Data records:

+--

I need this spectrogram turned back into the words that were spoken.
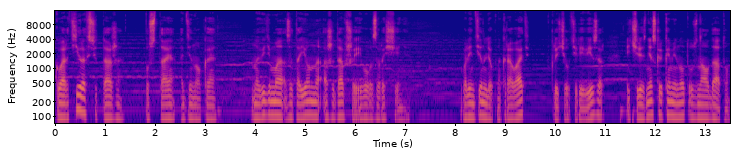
Квартира все та же, пустая, одинокая, но, видимо, затаенно ожидавшая его возвращения. Валентин лег на кровать, включил телевизор и через несколько минут узнал дату.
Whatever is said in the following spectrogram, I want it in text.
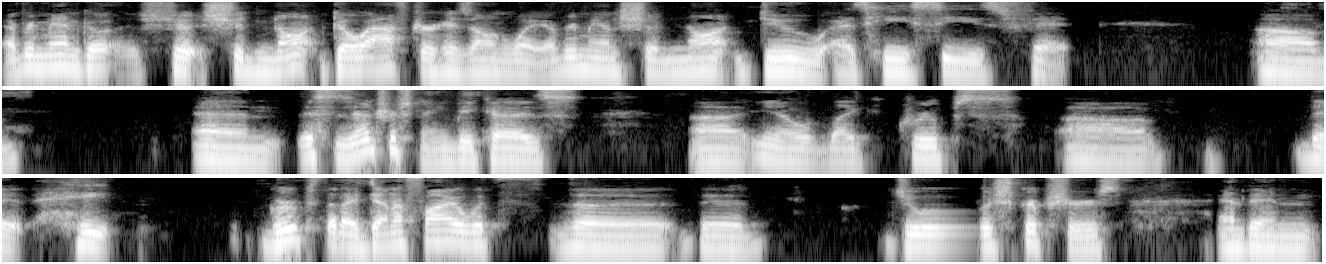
every man go, should, should not go after his own way. Every man should not do as he sees fit. Um, and this is interesting because, uh, you know, like groups uh, that hate, groups that identify with the the Jewish scriptures and then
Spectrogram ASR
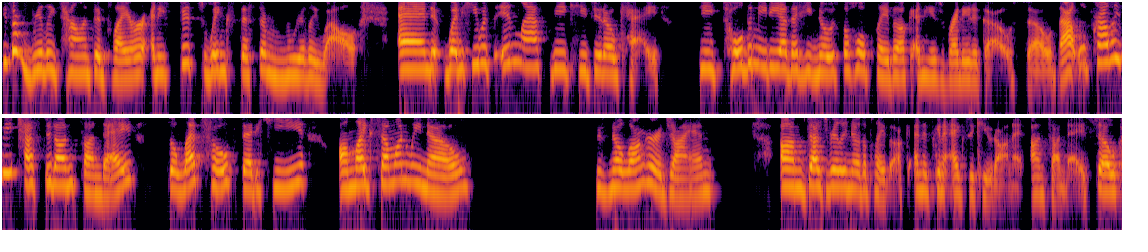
he's a really talented player and he fits Wink's system really well. And when he was in last week, he did okay he told the media that he knows the whole playbook and he's ready to go. So that will probably be tested on Sunday. So let's hope that he unlike someone we know who's no longer a giant, um, does really know the playbook and is going to execute on it on Sunday. So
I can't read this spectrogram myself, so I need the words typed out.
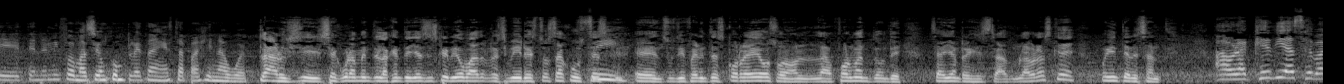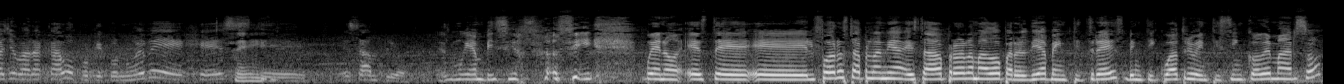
eh, tener la información completa en esta página web. Claro, y seguramente la gente ya se inscribió, va a recibir estos ajustes en sus diferentes correos o la forma en donde se hayan registrado. La verdad es que muy interesante. Ahora, ¿qué día se va a llevar a cabo? Porque con nueve ejes eh, es amplio. Es muy ambicioso, sí. Bueno, este, eh, el foro está planeado, está programado para el día 23, 24 y 25 de marzo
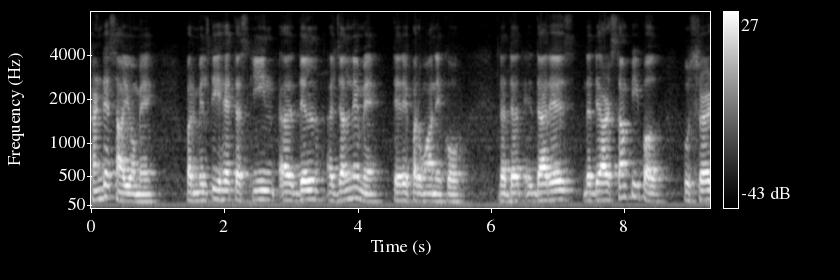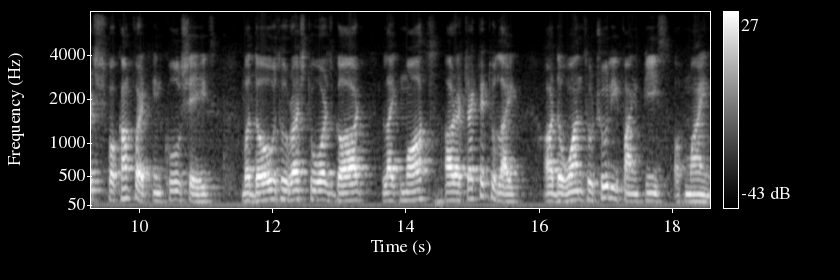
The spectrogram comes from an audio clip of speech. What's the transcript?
ٹھنڈے سایوں میں، پر ملتی ہے تسکین دل جلنے میں تیرے پروانے کو۔ There is that they are some people who search for comfort in cool shades but those who rush towards God like moths are attracted to light are the ones who truly find peace of mind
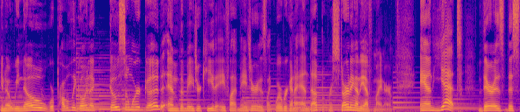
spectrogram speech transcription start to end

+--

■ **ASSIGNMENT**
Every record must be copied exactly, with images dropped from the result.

■ **SOLVED EXERCISE**
I need this spectrogram turned back into the words that were spoken.
Квартира все та же, пустая, одинокая, но, видимо, затаенно ожидавшая его возвращения. Валентин лег на кровать, включил телевизор и через несколько минут узнал дату.
Whatever is said in the following spectrogram, I want it in text.
every man go, should, should not go after his own way. Every man should not do as he sees fit. Um, and this is interesting because, uh, you know, like groups uh, that hate, groups that identify with the the Jewish scriptures and then
Spectrogram ASR
he's a really talented player and he fits Wink's system really well. And when he was in last week, he did okay he told the media that he knows the whole playbook and he's ready to go. So that will probably be tested on Sunday. So let's hope that he unlike someone we know who's no longer a giant, um, does really know the playbook and is going to execute on it on Sunday. So
I can't read this spectrogram myself, so I need the words typed out.
eh, tener la información completa en esta página web. Claro, y seguramente la gente ya se inscribió, va a recibir estos ajustes en sus diferentes correos o la forma en donde se hayan registrado. La verdad es que muy interesante. Ahora, ¿qué día se va a llevar a cabo? Porque con nueve ejes eh, es amplio. Es muy ambicioso, sí. Bueno, este, eh, el foro está planeado, está programado para el día 23, 24 y 25 de marzo
The spectrogram comes from an audio clip of speech. What's the transcript?
ٹھنڈے سایوں میں، پر ملتی ہے تسکین دل جلنے میں تیرے پروانے کو۔ There is that they are some people who search for comfort in cool shades but those who rush towards God like moths are attracted to light are the ones who truly find peace of mind
spectrogram speech transcription start to end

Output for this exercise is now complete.